### WORK INSTRUCTIONS
Each entry shown below is to be reproduced exactly.

### Dataset records
[Start of Attachment]

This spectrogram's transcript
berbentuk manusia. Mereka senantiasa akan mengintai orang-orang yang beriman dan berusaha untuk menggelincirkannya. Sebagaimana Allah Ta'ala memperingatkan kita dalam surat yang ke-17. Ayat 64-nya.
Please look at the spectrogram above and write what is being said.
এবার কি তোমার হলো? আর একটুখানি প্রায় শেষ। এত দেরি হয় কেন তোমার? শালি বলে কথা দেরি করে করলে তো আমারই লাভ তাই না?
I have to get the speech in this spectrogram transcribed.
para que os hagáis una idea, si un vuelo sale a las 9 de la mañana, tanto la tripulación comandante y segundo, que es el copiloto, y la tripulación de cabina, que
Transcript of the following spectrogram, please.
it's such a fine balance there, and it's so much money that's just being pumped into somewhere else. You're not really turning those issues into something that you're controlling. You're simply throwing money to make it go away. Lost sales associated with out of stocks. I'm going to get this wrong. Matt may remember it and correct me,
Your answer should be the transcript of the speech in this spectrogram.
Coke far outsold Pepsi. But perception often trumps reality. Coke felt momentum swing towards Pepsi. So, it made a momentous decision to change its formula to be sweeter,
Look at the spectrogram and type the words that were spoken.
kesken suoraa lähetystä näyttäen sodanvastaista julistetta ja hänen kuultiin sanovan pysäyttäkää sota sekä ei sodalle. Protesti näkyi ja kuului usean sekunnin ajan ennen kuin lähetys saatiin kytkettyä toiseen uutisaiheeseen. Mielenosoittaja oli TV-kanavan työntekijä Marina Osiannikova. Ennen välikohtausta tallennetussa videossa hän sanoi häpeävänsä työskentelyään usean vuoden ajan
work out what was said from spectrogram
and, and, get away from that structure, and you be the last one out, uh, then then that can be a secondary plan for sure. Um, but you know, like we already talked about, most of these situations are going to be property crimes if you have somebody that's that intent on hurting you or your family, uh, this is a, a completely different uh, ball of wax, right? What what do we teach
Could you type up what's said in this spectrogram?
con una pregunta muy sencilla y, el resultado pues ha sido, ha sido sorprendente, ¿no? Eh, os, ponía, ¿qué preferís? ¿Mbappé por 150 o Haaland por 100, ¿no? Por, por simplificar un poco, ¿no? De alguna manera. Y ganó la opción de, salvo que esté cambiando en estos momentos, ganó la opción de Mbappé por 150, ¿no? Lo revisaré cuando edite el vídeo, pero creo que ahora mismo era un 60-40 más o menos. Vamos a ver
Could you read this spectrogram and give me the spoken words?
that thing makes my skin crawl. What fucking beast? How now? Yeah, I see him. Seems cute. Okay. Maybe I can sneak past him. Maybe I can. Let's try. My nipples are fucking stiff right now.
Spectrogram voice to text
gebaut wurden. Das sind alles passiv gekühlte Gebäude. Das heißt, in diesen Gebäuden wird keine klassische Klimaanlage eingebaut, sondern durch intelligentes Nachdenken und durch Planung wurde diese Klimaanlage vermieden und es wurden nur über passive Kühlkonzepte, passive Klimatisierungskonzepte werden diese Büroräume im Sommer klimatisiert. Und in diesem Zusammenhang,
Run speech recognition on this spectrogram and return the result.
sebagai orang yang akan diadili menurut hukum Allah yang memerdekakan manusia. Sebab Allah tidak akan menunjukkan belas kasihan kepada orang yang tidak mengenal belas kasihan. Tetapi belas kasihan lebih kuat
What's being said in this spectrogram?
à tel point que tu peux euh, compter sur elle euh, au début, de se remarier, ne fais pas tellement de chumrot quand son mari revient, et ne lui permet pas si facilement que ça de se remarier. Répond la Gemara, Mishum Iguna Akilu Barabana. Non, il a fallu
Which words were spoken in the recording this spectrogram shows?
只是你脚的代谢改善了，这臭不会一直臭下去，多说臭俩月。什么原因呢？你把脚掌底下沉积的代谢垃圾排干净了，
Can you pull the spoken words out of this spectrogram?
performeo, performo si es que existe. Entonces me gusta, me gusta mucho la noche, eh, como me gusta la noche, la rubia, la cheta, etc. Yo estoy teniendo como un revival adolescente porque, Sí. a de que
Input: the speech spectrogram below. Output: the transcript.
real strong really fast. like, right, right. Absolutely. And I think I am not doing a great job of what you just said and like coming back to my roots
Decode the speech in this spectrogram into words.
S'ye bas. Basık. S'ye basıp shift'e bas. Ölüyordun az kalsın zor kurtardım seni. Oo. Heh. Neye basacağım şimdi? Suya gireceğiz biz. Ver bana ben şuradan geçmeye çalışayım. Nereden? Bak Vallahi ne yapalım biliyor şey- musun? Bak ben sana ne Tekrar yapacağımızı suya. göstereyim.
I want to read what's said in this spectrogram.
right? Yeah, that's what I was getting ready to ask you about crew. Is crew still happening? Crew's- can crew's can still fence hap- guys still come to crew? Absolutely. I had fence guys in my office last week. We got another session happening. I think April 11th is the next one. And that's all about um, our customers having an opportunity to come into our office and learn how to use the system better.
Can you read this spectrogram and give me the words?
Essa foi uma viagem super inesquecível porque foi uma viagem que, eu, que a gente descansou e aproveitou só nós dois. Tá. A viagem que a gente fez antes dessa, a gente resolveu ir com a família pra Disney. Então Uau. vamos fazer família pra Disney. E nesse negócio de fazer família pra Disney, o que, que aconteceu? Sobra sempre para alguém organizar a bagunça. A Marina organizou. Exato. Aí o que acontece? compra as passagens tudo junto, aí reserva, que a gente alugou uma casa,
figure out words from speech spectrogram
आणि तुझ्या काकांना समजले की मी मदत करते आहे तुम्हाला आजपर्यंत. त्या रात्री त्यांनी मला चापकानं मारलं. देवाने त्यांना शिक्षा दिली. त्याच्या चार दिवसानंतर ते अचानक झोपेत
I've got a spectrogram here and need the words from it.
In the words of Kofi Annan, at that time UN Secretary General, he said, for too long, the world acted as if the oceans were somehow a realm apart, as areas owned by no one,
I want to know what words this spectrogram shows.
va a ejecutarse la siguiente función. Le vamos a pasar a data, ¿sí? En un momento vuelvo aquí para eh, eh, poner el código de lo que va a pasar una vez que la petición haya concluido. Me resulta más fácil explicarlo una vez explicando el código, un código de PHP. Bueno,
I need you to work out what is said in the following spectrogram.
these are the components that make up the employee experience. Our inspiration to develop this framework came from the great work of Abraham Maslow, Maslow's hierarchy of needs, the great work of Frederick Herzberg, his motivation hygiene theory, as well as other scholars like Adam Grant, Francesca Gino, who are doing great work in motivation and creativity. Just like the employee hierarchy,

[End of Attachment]

### OUTPUT BELOW
This spectrogram's transcript
berbentuk manusia. Mereka senantiasa akan mengintai orang-orang yang beriman dan berusaha untuk menggelincirkannya. Sebagaimana Allah Ta'ala memperingatkan kita dalam surat yang ke-17. Ayat 64-nya.
Please look at the spectrogram above and write what is being said.
এবার কি তোমার হলো? আর একটুখানি প্রায় শেষ। এত দেরি হয় কেন তোমার? শালি বলে কথা দেরি করে করলে তো আমারই লাভ তাই না?
I have to get the speech in this spectrogram transcribed.
para que os hagáis una idea, si un vuelo sale a las 9 de la mañana, tanto la tripulación comandante y segundo, que es el copiloto, y la tripulación de cabina, que
Transcript of the following spectrogram, please.
it's such a fine balance there, and it's so much money that's just being pumped into somewhere else. You're not really turning those issues into something that you're controlling. You're simply throwing money to make it go away. Lost sales associated with out of stocks. I'm going to get this wrong. Matt may remember it and correct me,
Your answer should be the transcript of the speech in this spectrogram.
Coke far outsold Pepsi. But perception often trumps reality. Coke felt momentum swing towards Pepsi. So, it made a momentous decision to change its formula to be sweeter,
Look at the spectrogram and type the words that were spoken.
kesken suoraa lähetystä näyttäen sodanvastaista julistetta ja hänen kuultiin sanovan pysäyttäkää sota sekä ei sodalle. Protesti näkyi ja kuului usean sekunnin ajan ennen kuin lähetys saatiin kytkettyä toiseen uutisaiheeseen. Mielenosoittaja oli TV-kanavan työntekijä Marina Osiannikova. Ennen välikohtausta tallennetussa videossa hän sanoi häpeävänsä työskentelyään usean vuoden ajan
work out what was said from spectrogram
and, and, get away from that structure, and you be the last one out, uh, then then that can be a secondary plan for sure. Um, but you know, like we already talked about, most of these situations are going to be property crimes if you have somebody that's that intent on hurting you or your family, uh, this is a, a completely different uh, ball of wax, right? What what do we teach
Could you type up what's said in this spectrogram?
con una pregunta muy sencilla y, el resultado pues ha sido, ha sido sorprendente, ¿no? Eh, os, ponía, ¿qué preferís? ¿Mbappé por 150 o Haaland por 100, ¿no? Por, por simplificar un poco, ¿no? De alguna manera. Y ganó la opción de, salvo que esté cambiando en estos momentos, ganó la opción de Mbappé por 150, ¿no? Lo revisaré cuando edite el vídeo, pero creo que ahora mismo era un 60-40 más o menos. Vamos a ver
Could you read this spectrogram and give me the spoken words?
that thing makes my skin crawl. What fucking beast? How now? Yeah, I see him. Seems cute. Okay. Maybe I can sneak past him. Maybe I can. Let's try. My nipples are fucking stiff right now.
Spectrogram voice to text
gebaut wurden. Das sind alles passiv gekühlte Gebäude. Das heißt, in diesen Gebäuden wird keine klassische Klimaanlage eingebaut, sondern durch intelligentes Nachdenken und durch Planung wurde diese Klimaanlage vermieden und es wurden nur über passive Kühlkonzepte, passive Klimatisierungskonzepte werden diese Büroräume im Sommer klimatisiert. Und in diesem Zusammenhang,
Run speech recognition on this spectrogram and return the result.
sebagai orang yang akan diadili menurut hukum Allah yang memerdekakan manusia. Sebab Allah tidak akan menunjukkan belas kasihan kepada orang yang tidak mengenal belas kasihan. Tetapi belas kasihan lebih kuat
What's being said in this spectrogram?
à tel point que tu peux euh, compter sur elle euh, au début, de se remarier, ne fais pas tellement de chumrot quand son mari revient, et ne lui permet pas si facilement que ça de se remarier. Répond la Gemara, Mishum Iguna Akilu Barabana. Non, il a fallu
Which words were spoken in the recording this spectrogram shows?
只是你脚的代谢改善了，这臭不会一直臭下去，多说臭俩月。什么原因呢？你把脚掌底下沉积的代谢垃圾排干净了，
Can you pull the spoken words out of this spectrogram?
performeo, performo si es que existe. Entonces me gusta, me gusta mucho la noche, eh, como me gusta la noche, la rubia, la cheta, etc. Yo estoy teniendo como un revival adolescente porque, Sí. a de que
Input: the speech spectrogram below. Output: the transcript.
real strong really fast. like, right, right. Absolutely. And I think I am not doing a great job of what you just said and like coming back to my roots
Decode the speech in this spectrogram into words.
S'ye bas. Basık. S'ye basıp shift'e bas. Ölüyordun az kalsın zor kurtardım seni. Oo. Heh. Neye basacağım şimdi? Suya gireceğiz biz. Ver bana ben şuradan geçmeye çalışayım. Nereden? Bak Vallahi ne yapalım biliyor şey- musun? Bak ben sana ne Tekrar yapacağımızı suya. göstereyim.
I want to read what's said in this spectrogram.
right? Yeah, that's what I was getting ready to ask you about crew. Is crew still happening? Crew's- can crew's can still fence hap- guys still come to crew? Absolutely. I had fence guys in my office last week. We got another session happening. I think April 11th is the next one. And that's all about um, our customers having an opportunity to come into our office and learn how to use the system better.
Can you read this spectrogram and give me the words?
Essa foi uma viagem super inesquecível porque foi uma viagem que, eu, que a gente descansou e aproveitou só nós dois. Tá. A viagem que a gente fez antes dessa, a gente resolveu ir com a família pra Disney. Então Uau. vamos fazer família pra Disney. E nesse negócio de fazer família pra Disney, o que, que aconteceu? Sobra sempre para alguém organizar a bagunça. A Marina organizou. Exato. Aí o que acontece? compra as passagens tudo junto, aí reserva, que a gente alugou uma casa,
figure out words from speech spectrogram
आणि तुझ्या काकांना समजले की मी मदत करते आहे तुम्हाला आजपर्यंत. त्या रात्री त्यांनी मला चापकानं मारलं. देवाने त्यांना शिक्षा दिली. त्याच्या चार दिवसानंतर ते अचानक झोपेत
I've got a spectrogram here and need the words from it.
In the words of Kofi Annan, at that time UN Secretary General, he said, for too long, the world acted as if the oceans were somehow a realm apart, as areas owned by no one,
I want to know what words this spectrogram shows.
va a ejecutarse la siguiente función. Le vamos a pasar a data, ¿sí? En un momento vuelvo aquí para eh, eh, poner el código de lo que va a pasar una vez que la petición haya concluido. Me resulta más fácil explicarlo una vez explicando el código, un código de PHP. Bueno,
I need you to work out what is said in the following spectrogram.
these are the components that make up the employee experience. Our inspiration to develop this framework came from the great work of Abraham Maslow, Maslow's hierarchy of needs, the great work of Frederick Herzberg, his motivation hygiene theory, as well as other scholars like Adam Grant, Francesca Gino, who are doing great work in motivation and creativity. Just like the employee hierarchy,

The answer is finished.